Task instructions:
A word-for-word copy of the records is needed, with every picture left out.

[Stored entries]
+-------+

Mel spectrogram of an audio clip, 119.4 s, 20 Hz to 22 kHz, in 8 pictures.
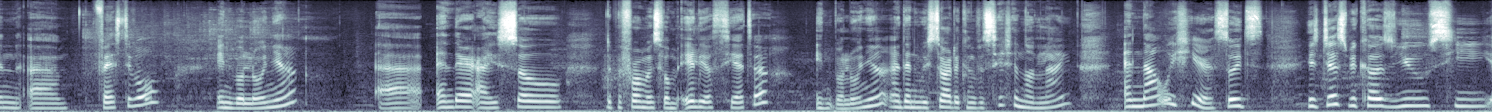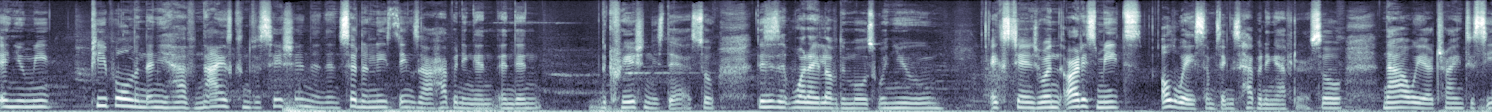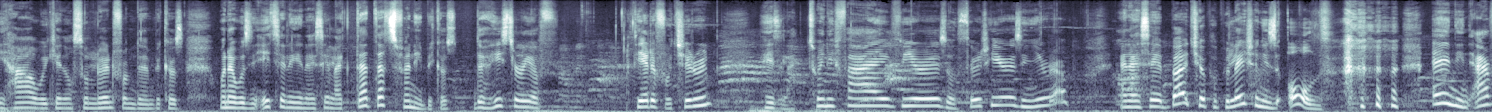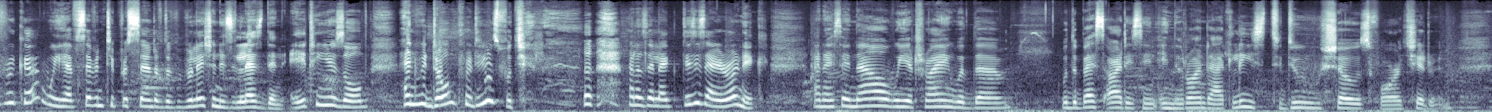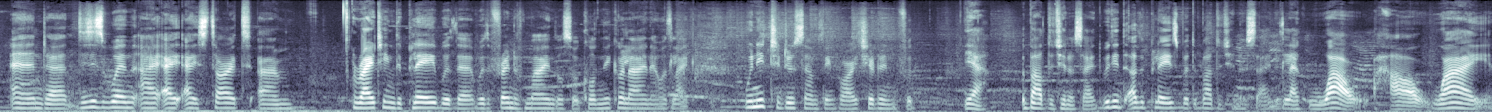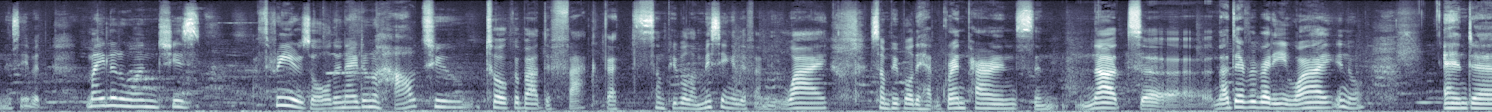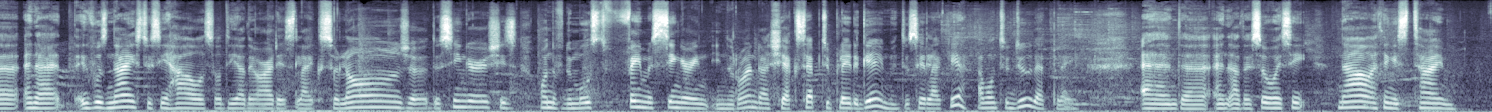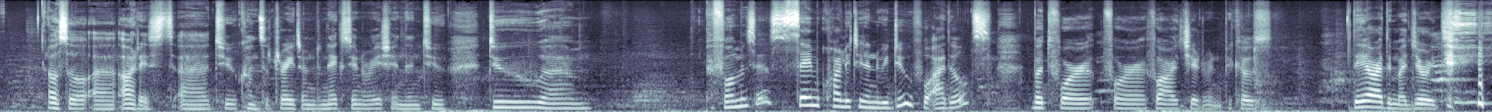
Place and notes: City Library, Hamm, Germany - Learning together as artists in Africa… and now here in Germany…
Carole talks about her encounter with African women artists in South Africa, Kenya, Zambia, Zimbabwe… learning from each other and from history. She adds the story, of how they got to be at the Children’s Theatre Festival in Hamm now and her fist encounters with young audiences here…
Carole’s entire footage interview is archived here:
16 June 2014, 16:23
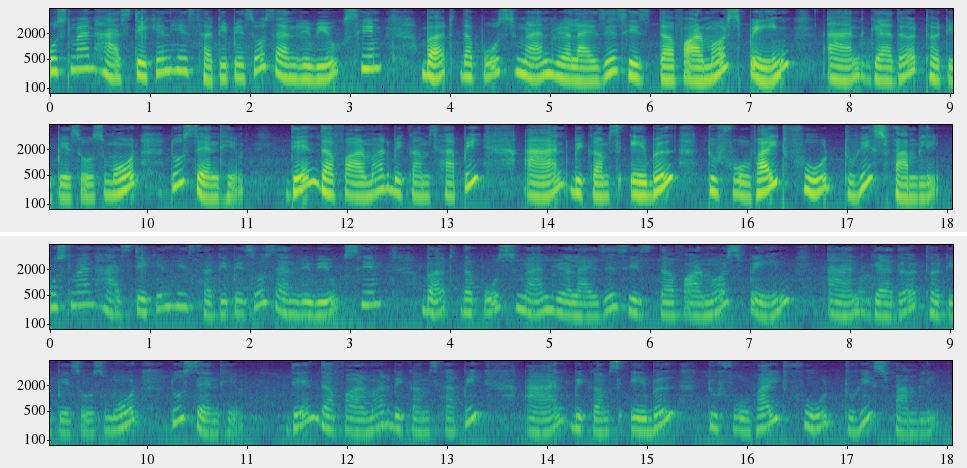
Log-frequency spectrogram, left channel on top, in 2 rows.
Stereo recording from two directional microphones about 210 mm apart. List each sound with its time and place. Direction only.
0.0 s a woman's voice: 45° left (ahead or behind)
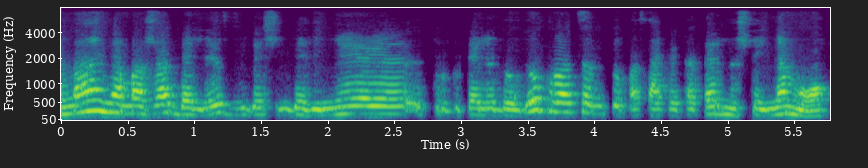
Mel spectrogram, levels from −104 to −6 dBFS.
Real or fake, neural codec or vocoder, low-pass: fake; codec, 44.1 kHz, 7.8 kbps, Pupu-Codec; 7.2 kHz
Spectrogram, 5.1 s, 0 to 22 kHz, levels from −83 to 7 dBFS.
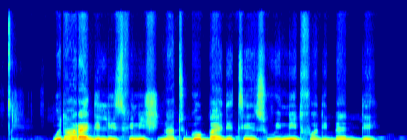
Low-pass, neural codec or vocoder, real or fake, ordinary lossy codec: none; autoencoder, 48 kHz, 128 numbers a frame, DAC-VAE, trained on Japanese speech; fake; none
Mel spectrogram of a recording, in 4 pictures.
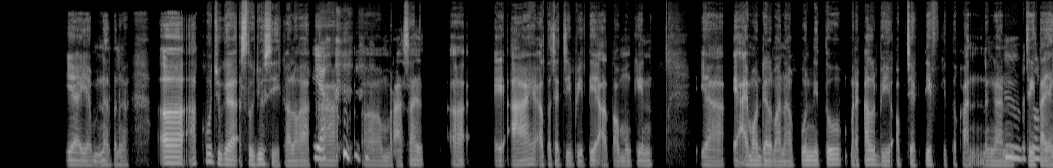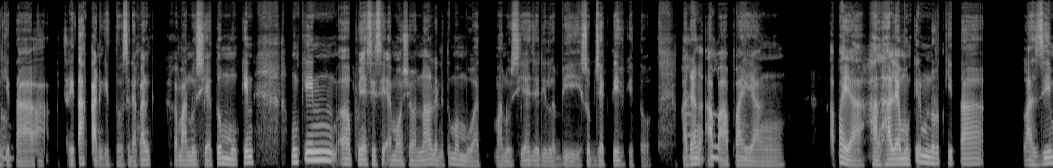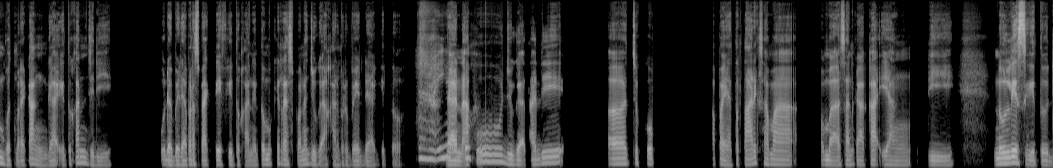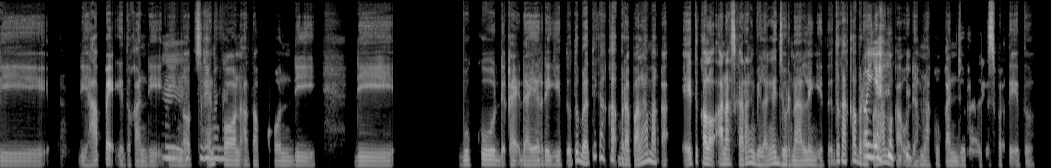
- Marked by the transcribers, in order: chuckle; in English: "AI"; in English: "AI"; other background noise; in English: "notes"; in English: "diary"; in English: "journaling"; chuckle; in English: "journaling"
- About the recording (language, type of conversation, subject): Indonesian, podcast, Bagaimana kamu biasanya menandai batas ruang pribadi?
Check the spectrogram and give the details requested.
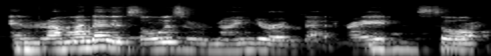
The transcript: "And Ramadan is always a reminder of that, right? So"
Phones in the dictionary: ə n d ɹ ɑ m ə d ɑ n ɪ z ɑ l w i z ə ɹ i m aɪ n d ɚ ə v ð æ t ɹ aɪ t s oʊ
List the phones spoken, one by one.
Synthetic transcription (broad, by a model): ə n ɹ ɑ m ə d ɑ ɪ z ɑ l w i z ə ɹ i m aɪ n d ɚ ə v ð æ t ɹ aɪ t s oʊ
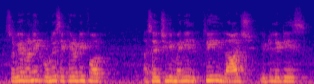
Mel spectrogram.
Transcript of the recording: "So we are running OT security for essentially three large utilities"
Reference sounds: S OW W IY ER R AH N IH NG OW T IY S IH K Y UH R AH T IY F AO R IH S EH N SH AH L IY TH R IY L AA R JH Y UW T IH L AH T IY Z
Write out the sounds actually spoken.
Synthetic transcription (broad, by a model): S OW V IY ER R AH N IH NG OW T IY S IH K Y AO R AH T IY F AO R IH S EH N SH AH L IY T R IY L AA R JH Y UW T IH L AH T IY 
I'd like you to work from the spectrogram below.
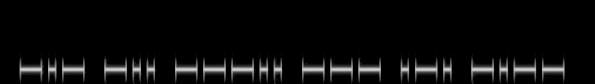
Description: Morse code, heard as a keyed tone, about 17 wpm, 700 Hz. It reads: KD8ORY
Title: USA Call Signs - 6 Characters - Repeated 2x - 17wpm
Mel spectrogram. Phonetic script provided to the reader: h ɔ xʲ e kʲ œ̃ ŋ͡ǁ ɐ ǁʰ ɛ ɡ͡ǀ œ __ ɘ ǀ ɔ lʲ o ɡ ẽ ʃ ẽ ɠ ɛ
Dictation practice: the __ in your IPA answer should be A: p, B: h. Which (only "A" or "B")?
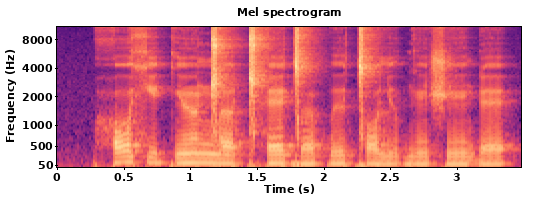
A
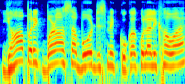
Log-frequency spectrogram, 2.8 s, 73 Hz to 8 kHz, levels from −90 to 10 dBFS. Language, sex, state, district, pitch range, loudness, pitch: Hindi, male, Jharkhand, Ranchi, 200-230 Hz, -12 LUFS, 205 Hz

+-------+

Reply:
Mel spectrogram of an audio clip, 119.4 s, 20 Hz to 22 kHz, in 8 pictures.
Place and notes: City Library, Hamm, Germany - Learning together as artists in Africa… and now here in Germany…
Carole talks about her encounter with African women artists in South Africa, Kenya, Zambia, Zimbabwe… learning from each other and from history. She adds the story, of how they got to be at the Children’s Theatre Festival in Hamm now and her fist encounters with young audiences here…
Carole’s entire footage interview is archived here:
16 June 2014, 16:23
Log-frequency spectrogram, left channel on top, in 2 rows.
Stereo recording from two directional microphones about 210 mm apart. List each sound with its time and place. Direction only.
0.0 s a woman's voice: 45° left (ahead or behind)
Mel spectrogram, levels from −104 to −6 dBFS.
Real or fake, neural codec or vocoder, low-pass: fake; codec, 44.1 kHz, 7.8 kbps, Pupu-Codec; 7.2 kHz
Spectrogram, 5.1 s, 0 to 22 kHz, levels from −83 to 7 dBFS.
Low-pass, neural codec or vocoder, real or fake, ordinary lossy codec: none; autoencoder, 48 kHz, 128 numbers a frame, DAC-VAE, trained on Japanese speech; fake; none
Mel spectrogram of a recording, in 4 pictures.
- Marked by the transcribers, in order: chuckle; in English: "AI"; in English: "AI"; other background noise; in English: "notes"; in English: "diary"; in English: "journaling"; chuckle; in English: "journaling"
- About the recording (language, type of conversation, subject): Indonesian, podcast, Bagaimana kamu biasanya menandai batas ruang pribadi?
Check the spectrogram and give the details requested.
The transcript: "And Ramadan is always a reminder of that, right? So"
Phones in the dictionary: ə n d ɹ ɑ m ə d ɑ n ɪ z ɑ l w i z ə ɹ i m aɪ n d ɚ ə v ð æ t ɹ aɪ t s oʊ
List the phones spoken, one by one.
Synthetic transcription (broad, by a model): ə n ɹ ɑ m ə d ɑ ɪ z ɑ l w i z ə ɹ i m aɪ n d ɚ ə v ð æ t ɹ aɪ t s oʊ
Mel spectrogram.
Transcript of the recording: "So we are running OT security for essentially three large utilities"
Reference sounds: S OW W IY ER R AH N IH NG OW T IY S IH K Y UH R AH T IY F AO R IH S EH N SH AH L IY TH R IY L AA R JH Y UW T IH L AH T IY Z
Write out the sounds actually spoken.
Synthetic transcription (broad, by a model): S OW V IY ER R AH N IH NG OW T IY S IH K Y AO R AH T IY F AO R IH S EH N SH AH L IY T R IY L AA R JH Y UW T IH L AH T IY 
I'd like you to work from the spectrogram below.
Description: Morse code, heard as a keyed tone, about 17 wpm, 700 Hz. It reads: KD8ORY
Title: USA Call Signs - 6 Characters - Repeated 2x - 17wpm
Mel spectrogram. Phonetic script provided to the reader: h ɔ xʲ e kʲ œ̃ ŋ͡ǁ ɐ ǁʰ ɛ ɡ͡ǀ œ __ ɘ ǀ ɔ lʲ o ɡ ẽ ʃ ẽ ɠ ɛ
Dictation practice: the __ in your IPA answer should be A: p, B: h. Which (only "A" or "B")?
A
Log-frequency spectrogram, 2.8 s, 73 Hz to 8 kHz, levels from −90 to 10 dBFS. Language, sex, state, district, pitch range, loudness, pitch: Hindi, male, Jharkhand, Ranchi, 200-230 Hz, -12 LUFS, 205 Hz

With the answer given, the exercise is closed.